By Jake Coyle/AP Film Writer
“Memory“ is an interesting title for the latest Liam Neeson thriller. Do you remember the last Liam Neeson thriller? Or the one before that? Who was it that got took in that one? It began getting hard to tell these films from one another years ago, and yet they’ve kept coming. “Key & Peele“ only seems more prophetic for making the actor’s name plural. “Liam Neesons” is right. He contains, and kills, multitudes.
“Memory,” which opened in theaters Friday, doesn’t much alter the formula but makes for a brutal and bleak variation on the Liam Neeson theme. It casts a broader, more interwoven noir tapestry set around the Texas borderlands, with an ensemble cast including Guy Pearce, Monica Bellucci, and Ray Stevenson. If you come to “Memory” hoping Neeson is going to growl one-liners like “Commit THAT to memory!” or “If memory serves me correctly, you’re toast!“ _ you may be surprised to find a movie less interested in such action-star heroics than it is something murkier and more cynical.
Does that make it good? Well, I wouldn’t go that far. The filmmaking, by Martin Campbell, the British director of thrillers both glossy (“Casino Royale“) and gritty (“Edge of Darkness“), lacks the texture and sense of place that could have made “Memory” (much of which was shot in Bulgaria) something more than a throwaway. But the performers – Neeson and particularly Pearce –don’t phone anything in.
Neeson plays an El Paso, Texas, assassin named Alex Lewis who tilts more toward bad guy territory than most of the actor’s protagonists. Of course, though, Alex has a moral compass that won’t tolerate certain things. He smashes one guy’s head against the bar for his rude behavior toward a prostitute. And he won’t kill kids. When Alex refuses to kill a 13-year-old girl (Mia Sanchez), a crime syndicate seeking to cover up a child trafficking ring comes after him. At the same time, Alex is beginning to experience early onset Alzheimer’s. That, curiously, only seldom affects his mission to protect the girl and bring down the syndicate, but it does make Alex even bolder; his life is fading away, anyway.

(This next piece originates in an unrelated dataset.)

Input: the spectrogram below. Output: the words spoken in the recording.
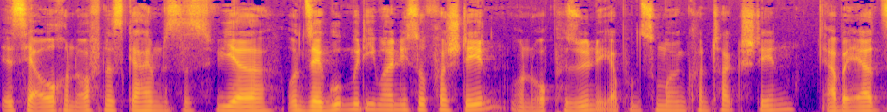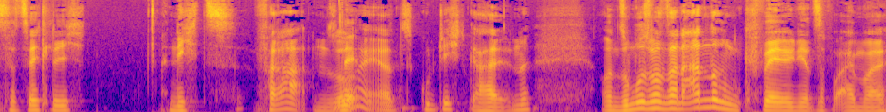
ist ja auch ein offenes Geheimnis, dass wir uns sehr gut mit ihm eigentlich so verstehen und auch persönlich ab und zu mal in Kontakt stehen. Aber er hat tatsächlich nichts verraten. So. Nee. Er hat es gut dicht gehalten. Ne? Und so muss man seine anderen Quellen jetzt auf einmal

At the same time, the FBI agent Vincent Serra (Pearce) is trying to bring down the ring and is watching over the very same teenage girl, but his higher-ups keep pushing him toward other cases. Pearce’s very presence in a memory-loss thriller is a nod to “Memento.” In one scene, when Neeson writes clues on his forearm to help himself remember, you half expect Pearce to grab the pen and give him a few pointers. There’s much that’s familiar in “Memory,” a remake of the 2003 Belgian thriller “Memory of a Killer.”
Alex and Vincent form a loose partnership as two men trying to carry out one act of justice in a place without it. If the Liam Neeson thriller has cast Neeson as a kind of globe-trotting vigilante and defender of justice in a fallen world, it’s fitting that he should make his way to the U.S.-Mexican border. Credit “Memory” for summoning outrage for the plight of young Mexican immigrants along the border.
Pearce, sweaty and grungy, steadies “Memory”; it’s his film as much as Neeson’s. But if anything, they seem like actors who ought to be in something better than this, an often slipshod movie populated largely by stock and half-formed characters _ like Bellucci’s somewhat ridiculous millionaire, an El Paso mogul pulling strings to cover for her son. There’s just enough here to imagine a better, more memorable iteration of “Memory.”
“Memory,” an Open Road release, is rated R by the Motion Picture Association of America for for violence, some bloody images and language throughout. Running time: 114 minutes.
Categories: Arts & Leisure